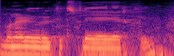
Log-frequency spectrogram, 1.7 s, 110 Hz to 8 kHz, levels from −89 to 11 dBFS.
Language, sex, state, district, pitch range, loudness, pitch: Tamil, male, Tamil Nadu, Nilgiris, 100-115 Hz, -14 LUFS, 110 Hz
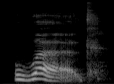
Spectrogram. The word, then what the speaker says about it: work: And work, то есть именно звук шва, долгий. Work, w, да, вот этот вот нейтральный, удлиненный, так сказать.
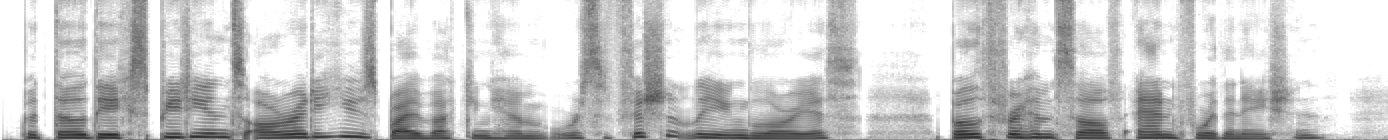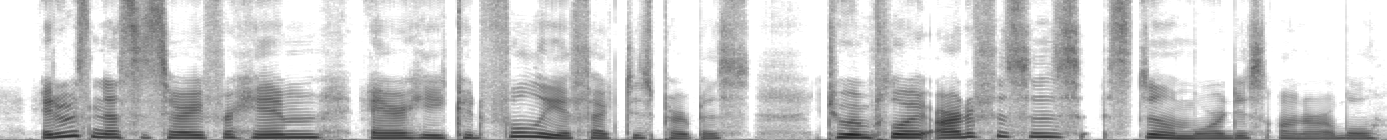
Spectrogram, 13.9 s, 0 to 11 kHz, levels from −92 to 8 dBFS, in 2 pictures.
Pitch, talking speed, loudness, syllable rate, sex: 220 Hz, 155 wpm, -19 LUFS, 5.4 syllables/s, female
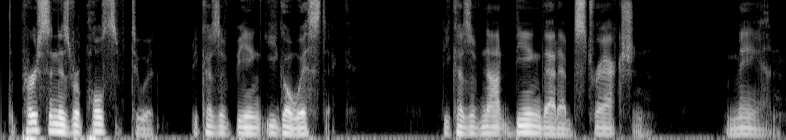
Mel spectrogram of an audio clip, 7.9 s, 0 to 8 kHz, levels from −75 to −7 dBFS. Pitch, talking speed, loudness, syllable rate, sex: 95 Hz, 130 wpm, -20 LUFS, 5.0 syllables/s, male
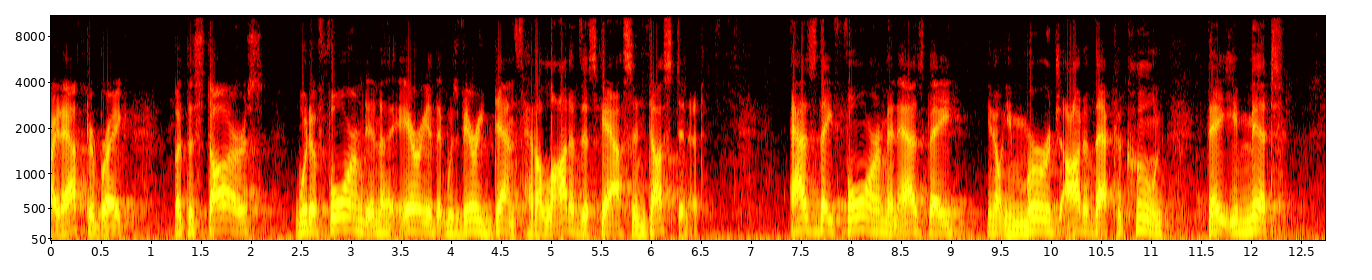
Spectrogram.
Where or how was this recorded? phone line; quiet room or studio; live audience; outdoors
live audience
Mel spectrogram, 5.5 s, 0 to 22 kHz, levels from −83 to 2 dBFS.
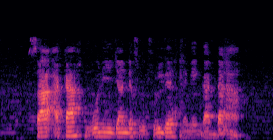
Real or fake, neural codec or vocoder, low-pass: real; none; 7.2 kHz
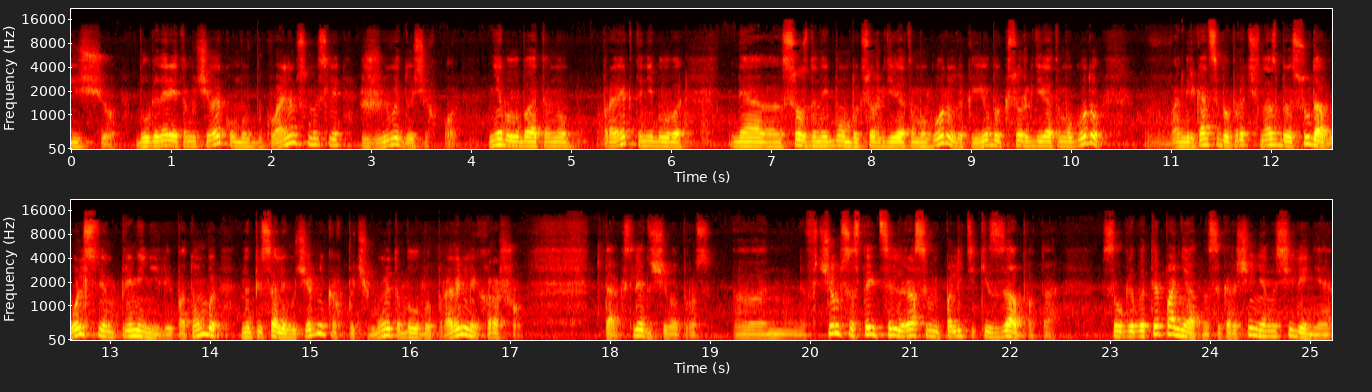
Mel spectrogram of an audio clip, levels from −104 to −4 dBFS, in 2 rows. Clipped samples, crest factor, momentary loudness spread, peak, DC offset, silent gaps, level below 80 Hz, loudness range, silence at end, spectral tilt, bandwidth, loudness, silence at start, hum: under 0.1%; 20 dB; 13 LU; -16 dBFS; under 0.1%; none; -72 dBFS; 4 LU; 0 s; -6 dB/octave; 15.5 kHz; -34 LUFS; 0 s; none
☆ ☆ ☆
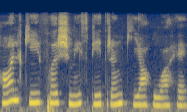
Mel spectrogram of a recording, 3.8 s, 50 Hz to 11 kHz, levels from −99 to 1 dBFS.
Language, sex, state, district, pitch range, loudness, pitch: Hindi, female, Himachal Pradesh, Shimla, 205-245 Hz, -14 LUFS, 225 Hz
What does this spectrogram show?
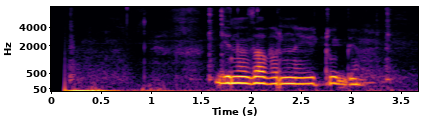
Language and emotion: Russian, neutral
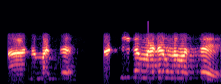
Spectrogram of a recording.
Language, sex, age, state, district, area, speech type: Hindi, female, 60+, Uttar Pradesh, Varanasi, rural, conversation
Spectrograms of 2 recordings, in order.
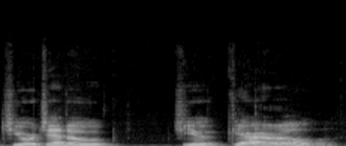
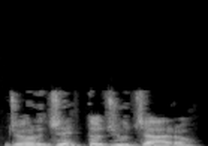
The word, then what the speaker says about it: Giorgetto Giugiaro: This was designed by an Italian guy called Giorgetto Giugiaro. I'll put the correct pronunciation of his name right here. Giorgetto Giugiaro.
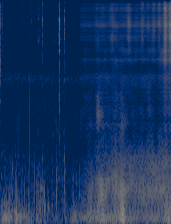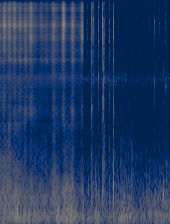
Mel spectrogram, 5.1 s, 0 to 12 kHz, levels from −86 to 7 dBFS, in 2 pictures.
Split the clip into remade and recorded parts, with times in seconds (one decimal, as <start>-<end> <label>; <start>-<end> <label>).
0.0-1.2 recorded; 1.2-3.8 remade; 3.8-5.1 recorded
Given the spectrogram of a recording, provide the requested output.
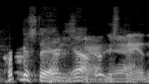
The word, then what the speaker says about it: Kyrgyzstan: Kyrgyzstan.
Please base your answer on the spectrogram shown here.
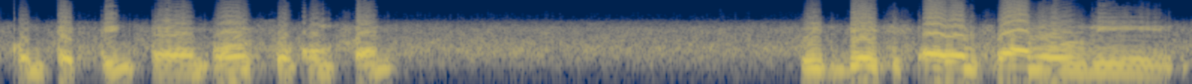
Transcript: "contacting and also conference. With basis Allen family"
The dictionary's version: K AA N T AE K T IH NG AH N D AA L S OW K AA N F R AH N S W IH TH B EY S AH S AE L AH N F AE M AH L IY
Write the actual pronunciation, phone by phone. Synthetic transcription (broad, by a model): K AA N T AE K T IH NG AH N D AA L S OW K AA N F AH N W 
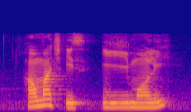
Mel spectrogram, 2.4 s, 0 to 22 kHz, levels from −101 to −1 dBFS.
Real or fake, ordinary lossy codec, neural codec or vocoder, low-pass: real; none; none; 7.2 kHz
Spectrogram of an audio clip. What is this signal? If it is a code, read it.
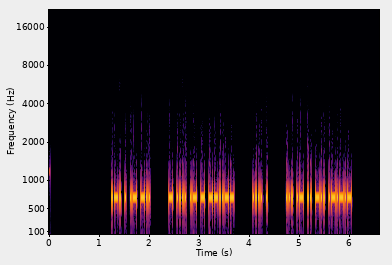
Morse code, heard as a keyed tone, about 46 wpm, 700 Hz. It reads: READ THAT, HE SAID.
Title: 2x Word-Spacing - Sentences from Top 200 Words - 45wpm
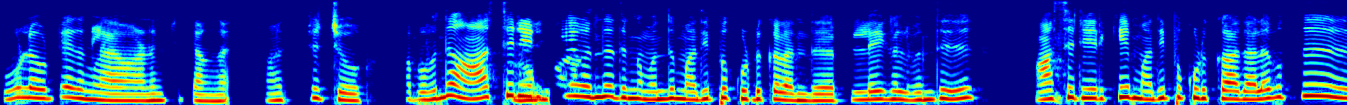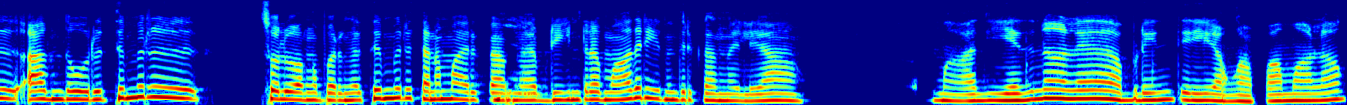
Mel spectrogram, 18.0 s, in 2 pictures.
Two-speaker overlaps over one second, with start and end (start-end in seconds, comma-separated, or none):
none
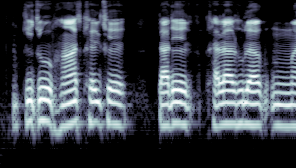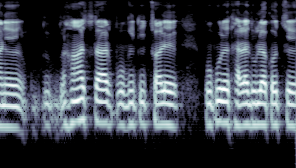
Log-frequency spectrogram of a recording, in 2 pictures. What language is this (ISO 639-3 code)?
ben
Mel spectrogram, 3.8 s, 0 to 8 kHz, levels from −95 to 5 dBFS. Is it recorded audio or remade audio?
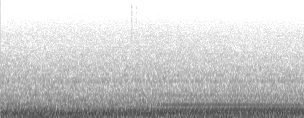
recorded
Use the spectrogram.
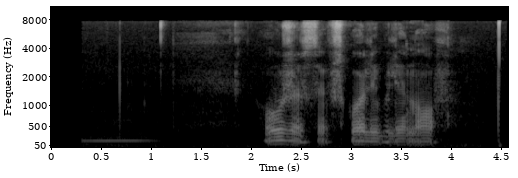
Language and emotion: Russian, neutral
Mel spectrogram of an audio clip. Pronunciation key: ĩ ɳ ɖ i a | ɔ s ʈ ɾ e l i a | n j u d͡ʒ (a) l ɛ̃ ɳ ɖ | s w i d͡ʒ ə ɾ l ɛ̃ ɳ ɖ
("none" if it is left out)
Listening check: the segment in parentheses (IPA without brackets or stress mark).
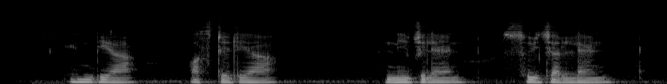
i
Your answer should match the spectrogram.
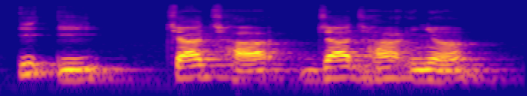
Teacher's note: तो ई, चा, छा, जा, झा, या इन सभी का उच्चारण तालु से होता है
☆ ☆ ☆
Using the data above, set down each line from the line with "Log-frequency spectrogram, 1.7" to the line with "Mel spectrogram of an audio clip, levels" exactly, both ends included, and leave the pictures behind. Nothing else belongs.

Log-frequency spectrogram, 1.7 s, 110 Hz to 8 kHz, levels from −89 to 11 dBFS.
Language, sex, state, district, pitch range, loudness, pitch: Tamil, male, Tamil Nadu, Nilgiris, 100-115 Hz, -14 LUFS, 110 Hz
Spectrogram. The word, then what the speaker says about it: work: And work, то есть именно звук шва, долгий. Work, w, да, вот этот вот нейтральный, удлиненный, так сказать.
Spectrogram, 13.9 s, 0 to 11 kHz, levels from −92 to 8 dBFS, in 2 pictures.
Pitch, talking speed, loudness, syllable rate, sex: 220 Hz, 155 wpm, -19 LUFS, 5.4 syllables/s, female
Mel spectrogram of an audio clip, 7.9 s, 0 to 8 kHz, levels from −75 to −7 dBFS. Pitch, talking speed, loudness, syllable rate, sex: 95 Hz, 130 wpm, -20 LUFS, 5.0 syllables/s, male
Spectrogram.
Where or how was this recorded? phone line; quiet room or studio; live audience; outdoors
live audience
Mel spectrogram, 5.5 s, 0 to 22 kHz, levels from −83 to 2 dBFS.
Real or fake, neural codec or vocoder, low-pass: real; none; 7.2 kHz
Mel spectrogram of an audio clip, levels from −104 to −4 dBFS, in 2 rows. Clipped samples, crest factor, momentary loudness spread, peak, DC offset, silent gaps, level below 80 Hz, loudness range, silence at end, spectral tilt, bandwidth, loudness, silence at start, hum: under 0.1%; 20 dB; 13 LU; -16 dBFS; under 0.1%; none; -72 dBFS; 4 LU; 0 s; -6 dB/octave; 15.5 kHz; -34 LUFS; 0 s; none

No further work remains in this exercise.